I keep hearing about gluten free this and gluten free that. And when I saw it mentioned in a newspaper comic, I decided to find out what gluten is all about.
What is gluten?
Gluten comes from grains in the subfamily Triticeae, like wheat, rye and barley. In these grains, two proteins that sound like elves from Lord of the Rings, glutenin and gliadin, form the matrix that is gluten when flour is mixed with water to make dough. In grain seeds, glutenin and gliadin form most of the endosperm, which helps the growing grain embryo get big and strong.
What are its properties?
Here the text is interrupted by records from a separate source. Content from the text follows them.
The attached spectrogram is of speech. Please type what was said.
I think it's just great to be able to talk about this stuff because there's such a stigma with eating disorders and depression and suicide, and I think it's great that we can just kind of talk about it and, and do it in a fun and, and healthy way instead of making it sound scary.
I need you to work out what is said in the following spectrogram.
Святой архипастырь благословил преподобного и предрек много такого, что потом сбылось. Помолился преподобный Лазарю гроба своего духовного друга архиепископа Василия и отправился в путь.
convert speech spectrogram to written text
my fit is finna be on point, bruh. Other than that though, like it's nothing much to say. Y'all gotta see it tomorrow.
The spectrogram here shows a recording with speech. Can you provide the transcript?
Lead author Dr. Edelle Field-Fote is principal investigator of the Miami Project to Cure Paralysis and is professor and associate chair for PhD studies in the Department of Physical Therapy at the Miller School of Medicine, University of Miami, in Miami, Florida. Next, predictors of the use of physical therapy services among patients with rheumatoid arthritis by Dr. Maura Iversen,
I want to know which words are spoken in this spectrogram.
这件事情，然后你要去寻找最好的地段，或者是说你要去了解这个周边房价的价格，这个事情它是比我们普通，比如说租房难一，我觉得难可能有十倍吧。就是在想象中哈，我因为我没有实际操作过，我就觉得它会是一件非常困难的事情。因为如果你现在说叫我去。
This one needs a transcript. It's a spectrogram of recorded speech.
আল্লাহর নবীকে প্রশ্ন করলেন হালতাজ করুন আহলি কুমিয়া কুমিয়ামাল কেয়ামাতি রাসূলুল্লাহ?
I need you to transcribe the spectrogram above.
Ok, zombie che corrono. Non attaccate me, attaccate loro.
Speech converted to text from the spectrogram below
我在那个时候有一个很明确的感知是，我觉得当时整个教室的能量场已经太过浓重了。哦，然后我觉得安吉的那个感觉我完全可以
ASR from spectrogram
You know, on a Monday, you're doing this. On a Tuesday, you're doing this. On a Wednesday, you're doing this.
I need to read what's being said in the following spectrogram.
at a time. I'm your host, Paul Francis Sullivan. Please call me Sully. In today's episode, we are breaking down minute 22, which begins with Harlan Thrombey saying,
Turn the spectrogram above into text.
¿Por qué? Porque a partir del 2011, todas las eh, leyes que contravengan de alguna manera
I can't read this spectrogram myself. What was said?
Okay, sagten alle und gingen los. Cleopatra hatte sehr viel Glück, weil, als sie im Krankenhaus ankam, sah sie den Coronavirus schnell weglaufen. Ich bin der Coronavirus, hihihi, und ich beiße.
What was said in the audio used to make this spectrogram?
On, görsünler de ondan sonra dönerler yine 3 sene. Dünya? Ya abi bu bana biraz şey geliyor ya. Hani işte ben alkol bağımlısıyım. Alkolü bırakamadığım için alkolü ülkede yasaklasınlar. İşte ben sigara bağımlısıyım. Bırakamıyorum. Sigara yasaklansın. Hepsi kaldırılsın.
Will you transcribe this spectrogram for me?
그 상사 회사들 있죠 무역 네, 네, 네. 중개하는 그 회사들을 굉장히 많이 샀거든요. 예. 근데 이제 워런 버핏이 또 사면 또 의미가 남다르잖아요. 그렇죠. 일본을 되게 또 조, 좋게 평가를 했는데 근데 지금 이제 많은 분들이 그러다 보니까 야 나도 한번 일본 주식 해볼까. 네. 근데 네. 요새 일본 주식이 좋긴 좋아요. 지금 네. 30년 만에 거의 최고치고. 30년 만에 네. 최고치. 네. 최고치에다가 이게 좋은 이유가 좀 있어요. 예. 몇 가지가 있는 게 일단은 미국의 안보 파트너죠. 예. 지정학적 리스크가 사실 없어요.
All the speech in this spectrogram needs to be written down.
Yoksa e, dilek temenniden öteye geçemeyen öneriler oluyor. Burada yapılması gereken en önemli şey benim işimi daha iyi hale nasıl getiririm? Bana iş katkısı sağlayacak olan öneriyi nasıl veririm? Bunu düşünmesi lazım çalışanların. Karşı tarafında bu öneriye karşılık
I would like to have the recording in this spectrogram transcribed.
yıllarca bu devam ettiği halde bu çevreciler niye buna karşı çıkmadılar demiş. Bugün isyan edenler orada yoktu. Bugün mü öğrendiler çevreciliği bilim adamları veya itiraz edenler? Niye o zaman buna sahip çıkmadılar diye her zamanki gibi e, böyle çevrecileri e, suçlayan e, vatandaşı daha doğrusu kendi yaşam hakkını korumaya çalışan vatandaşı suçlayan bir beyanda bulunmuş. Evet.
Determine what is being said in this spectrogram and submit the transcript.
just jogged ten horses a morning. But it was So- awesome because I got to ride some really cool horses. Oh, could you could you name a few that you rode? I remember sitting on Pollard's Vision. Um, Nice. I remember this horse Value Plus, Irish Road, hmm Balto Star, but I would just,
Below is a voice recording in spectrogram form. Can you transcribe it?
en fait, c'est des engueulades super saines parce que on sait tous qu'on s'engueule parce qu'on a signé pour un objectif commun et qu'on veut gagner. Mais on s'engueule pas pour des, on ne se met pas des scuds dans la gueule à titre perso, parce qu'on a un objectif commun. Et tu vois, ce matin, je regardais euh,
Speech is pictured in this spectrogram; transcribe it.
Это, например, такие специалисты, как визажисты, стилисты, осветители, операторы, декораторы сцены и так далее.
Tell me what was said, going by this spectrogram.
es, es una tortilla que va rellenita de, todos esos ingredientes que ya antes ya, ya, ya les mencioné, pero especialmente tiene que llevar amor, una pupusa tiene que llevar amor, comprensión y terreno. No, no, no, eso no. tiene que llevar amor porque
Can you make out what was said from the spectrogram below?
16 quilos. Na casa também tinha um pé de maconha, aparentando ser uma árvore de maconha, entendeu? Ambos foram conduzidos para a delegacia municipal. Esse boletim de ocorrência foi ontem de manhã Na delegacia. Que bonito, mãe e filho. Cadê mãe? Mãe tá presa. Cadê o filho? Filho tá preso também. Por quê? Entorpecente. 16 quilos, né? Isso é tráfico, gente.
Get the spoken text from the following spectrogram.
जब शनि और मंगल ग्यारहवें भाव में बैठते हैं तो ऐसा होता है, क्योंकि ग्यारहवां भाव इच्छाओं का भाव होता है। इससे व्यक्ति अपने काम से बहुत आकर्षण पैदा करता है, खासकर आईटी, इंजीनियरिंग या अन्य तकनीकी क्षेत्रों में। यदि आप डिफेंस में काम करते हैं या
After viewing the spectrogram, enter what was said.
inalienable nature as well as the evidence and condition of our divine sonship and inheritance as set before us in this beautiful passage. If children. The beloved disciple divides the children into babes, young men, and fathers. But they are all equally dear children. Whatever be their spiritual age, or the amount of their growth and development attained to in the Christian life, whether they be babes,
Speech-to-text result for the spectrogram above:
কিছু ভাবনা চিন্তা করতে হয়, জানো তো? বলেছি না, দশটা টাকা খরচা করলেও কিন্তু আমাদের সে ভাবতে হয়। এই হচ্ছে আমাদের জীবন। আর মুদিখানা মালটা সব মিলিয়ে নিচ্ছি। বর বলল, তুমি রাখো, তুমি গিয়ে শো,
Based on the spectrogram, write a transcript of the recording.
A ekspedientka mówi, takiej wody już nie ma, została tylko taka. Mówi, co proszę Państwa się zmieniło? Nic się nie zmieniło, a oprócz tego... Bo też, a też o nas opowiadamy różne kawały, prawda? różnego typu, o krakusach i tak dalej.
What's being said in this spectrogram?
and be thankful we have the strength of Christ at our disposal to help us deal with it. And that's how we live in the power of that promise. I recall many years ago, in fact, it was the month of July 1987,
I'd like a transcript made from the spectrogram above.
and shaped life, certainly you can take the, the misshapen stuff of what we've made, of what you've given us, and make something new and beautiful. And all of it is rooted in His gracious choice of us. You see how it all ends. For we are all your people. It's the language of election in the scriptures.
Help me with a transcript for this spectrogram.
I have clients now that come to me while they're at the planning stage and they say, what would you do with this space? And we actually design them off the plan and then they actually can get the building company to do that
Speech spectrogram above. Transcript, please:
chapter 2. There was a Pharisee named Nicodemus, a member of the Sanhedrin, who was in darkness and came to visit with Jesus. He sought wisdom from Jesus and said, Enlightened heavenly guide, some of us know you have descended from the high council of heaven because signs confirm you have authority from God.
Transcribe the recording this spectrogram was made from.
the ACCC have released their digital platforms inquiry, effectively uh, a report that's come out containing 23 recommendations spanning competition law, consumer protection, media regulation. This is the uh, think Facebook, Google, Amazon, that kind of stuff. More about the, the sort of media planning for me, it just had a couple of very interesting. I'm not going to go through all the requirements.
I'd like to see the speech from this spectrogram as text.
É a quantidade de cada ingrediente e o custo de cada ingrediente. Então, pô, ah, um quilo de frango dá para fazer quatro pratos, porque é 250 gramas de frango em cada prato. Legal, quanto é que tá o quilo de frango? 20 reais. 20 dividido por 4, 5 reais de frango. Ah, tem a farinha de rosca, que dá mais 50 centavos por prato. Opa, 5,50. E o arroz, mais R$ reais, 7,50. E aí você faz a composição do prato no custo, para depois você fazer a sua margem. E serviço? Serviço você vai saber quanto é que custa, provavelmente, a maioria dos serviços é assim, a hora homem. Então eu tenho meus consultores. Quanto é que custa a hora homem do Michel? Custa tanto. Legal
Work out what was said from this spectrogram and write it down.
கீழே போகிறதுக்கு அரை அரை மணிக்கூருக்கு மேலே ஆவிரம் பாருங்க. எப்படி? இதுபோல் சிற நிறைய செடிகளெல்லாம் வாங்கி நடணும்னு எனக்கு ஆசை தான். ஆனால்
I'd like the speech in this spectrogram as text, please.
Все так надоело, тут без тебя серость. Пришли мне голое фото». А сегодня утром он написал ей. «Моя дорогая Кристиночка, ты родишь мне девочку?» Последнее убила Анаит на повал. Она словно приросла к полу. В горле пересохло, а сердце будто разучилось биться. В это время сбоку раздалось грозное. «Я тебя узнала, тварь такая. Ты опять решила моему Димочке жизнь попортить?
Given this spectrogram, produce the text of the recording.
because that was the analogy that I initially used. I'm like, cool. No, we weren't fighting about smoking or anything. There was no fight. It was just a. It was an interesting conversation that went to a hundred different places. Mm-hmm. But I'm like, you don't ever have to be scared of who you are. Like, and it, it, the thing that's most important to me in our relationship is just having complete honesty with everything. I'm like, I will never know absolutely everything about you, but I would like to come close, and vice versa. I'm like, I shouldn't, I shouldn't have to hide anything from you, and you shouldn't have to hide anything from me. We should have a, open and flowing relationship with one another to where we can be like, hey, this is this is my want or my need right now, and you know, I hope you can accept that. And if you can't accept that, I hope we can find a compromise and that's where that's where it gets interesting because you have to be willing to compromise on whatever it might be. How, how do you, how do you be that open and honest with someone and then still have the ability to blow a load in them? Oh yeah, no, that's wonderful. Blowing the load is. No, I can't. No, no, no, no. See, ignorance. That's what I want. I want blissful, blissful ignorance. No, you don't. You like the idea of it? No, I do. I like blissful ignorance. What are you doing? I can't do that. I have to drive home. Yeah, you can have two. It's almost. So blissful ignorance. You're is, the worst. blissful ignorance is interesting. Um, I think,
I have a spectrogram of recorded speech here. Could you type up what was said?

In baking, the big, loosely coiled molecule of glutenin gives dough strength and elasticity, while the smaller, tightly coiled spherical molecule of gliadin allows the dough to stretch, allowing bread to form bubbles around the carbon dioxide the yeast in bread gives off. Wheat flour comes with different proportions of the proteins to offer different properties. Flour for making finer pastries has less gluten. Gluten is also used in all kinds of products, such as a thickener in ketchup and in medications and fake meat in vegetarian Chinese cuisine.
So, what's the problem?
For people with celiac disease, a gluten free diet is not a matter of choice. They can’t eat gluten or else their immune system reacts with inflammation, which can lead to problems with the lining of their small intestines and reduce the absorption of various nutrients. Celiac disease is one of the most common chronic diseases in the world. In North America, this might be 1 in every 100–200 people. Another 6% have gluten sensitivity—they react to gluten but without intestinal damage. Having the genes doesn’t necessarily mean problems will develop, so the reaction has to be tested directly. Many go undiagnosed.
The incidence of gluten problems seems to be growing. This may have to do with increased awareness. But some people blame changes to properties of wheat, though the amount of gluten has not changed. Some even blame GMOs, even though GM wheat is not commercially available. Gluten free choices have also been growing lately and this is good for those who cannot digest it. But some of these products never had gluten to start off with, so it seems to be partly a marketing ploy. Some celebrities have been raving about the virtues of a gluten free diet, making people think going gluten free is a healthier choice for everyone (with a personal chef).
Some people lose weight by going gluten free, probably more because this includes cutting out many kinds of junk food that happen to contain gluten. No evidence for benefits of a gluten free diet has been shown for folks able to digest gluten. Mind you, this comes from a prof with ties to the grain industry. Still, going gluten free without medical advice might be a throwing-out-the-baby-with-the-bathwater kind of strategy. Gluten occurs in processed food with excessive sugar, fat, and salt, but also whole grain foods with important nutritional benefits.
So unless you have a medical condition, avoiding gluten does not seem to make sense. But don't believe me—I'm a have-my-cake-and-eat-the-gluten-too sort of person. If you think you might have problems with gluten, see your doctor before going gluten free, so you can be tested under controlled conditions.